## Exercise details:
Take from the material every line containing the string "spoken" and copy it.

## Material provided:

═══

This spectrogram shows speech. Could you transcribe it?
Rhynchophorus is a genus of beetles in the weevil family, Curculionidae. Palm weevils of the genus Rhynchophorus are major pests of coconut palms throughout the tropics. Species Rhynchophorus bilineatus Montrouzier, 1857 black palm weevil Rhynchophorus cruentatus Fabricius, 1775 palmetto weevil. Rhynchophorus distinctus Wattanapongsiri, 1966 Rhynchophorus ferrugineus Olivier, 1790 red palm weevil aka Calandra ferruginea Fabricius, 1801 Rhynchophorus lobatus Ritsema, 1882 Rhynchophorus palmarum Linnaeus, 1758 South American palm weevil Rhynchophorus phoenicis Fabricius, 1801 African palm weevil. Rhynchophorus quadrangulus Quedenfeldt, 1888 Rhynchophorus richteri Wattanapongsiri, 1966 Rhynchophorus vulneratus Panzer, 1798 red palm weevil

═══

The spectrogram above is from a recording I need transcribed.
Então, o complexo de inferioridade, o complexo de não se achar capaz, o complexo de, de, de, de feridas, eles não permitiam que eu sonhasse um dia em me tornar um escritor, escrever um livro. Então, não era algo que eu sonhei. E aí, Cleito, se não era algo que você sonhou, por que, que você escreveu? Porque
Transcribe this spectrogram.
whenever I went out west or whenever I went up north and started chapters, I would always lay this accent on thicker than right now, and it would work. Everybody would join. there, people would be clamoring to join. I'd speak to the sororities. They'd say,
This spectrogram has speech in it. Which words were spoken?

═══

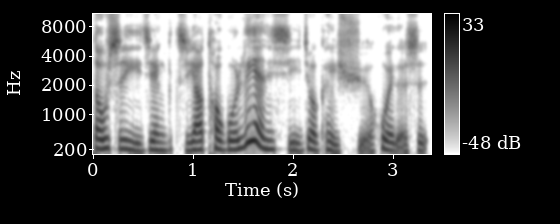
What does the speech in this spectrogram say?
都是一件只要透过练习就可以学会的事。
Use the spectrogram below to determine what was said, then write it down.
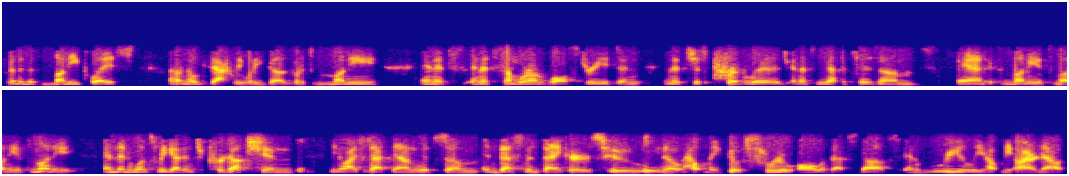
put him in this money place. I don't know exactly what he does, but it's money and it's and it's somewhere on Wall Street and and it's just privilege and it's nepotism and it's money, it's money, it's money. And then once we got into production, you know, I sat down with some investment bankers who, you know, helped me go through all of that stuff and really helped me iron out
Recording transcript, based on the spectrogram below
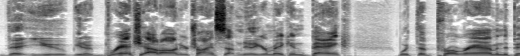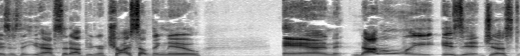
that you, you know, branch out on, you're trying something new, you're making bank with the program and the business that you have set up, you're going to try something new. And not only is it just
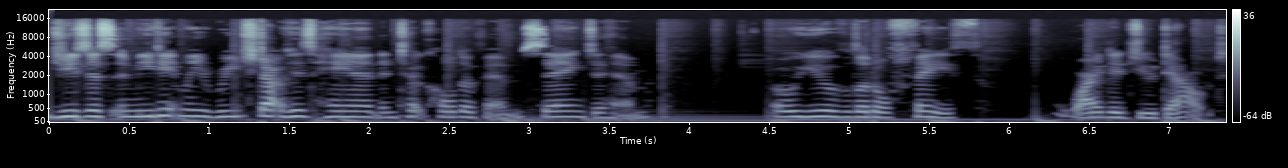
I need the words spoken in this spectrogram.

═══

## Reply:
This spectrogram has speech in it. Which words were spoken?
I need the words spoken in this spectrogram.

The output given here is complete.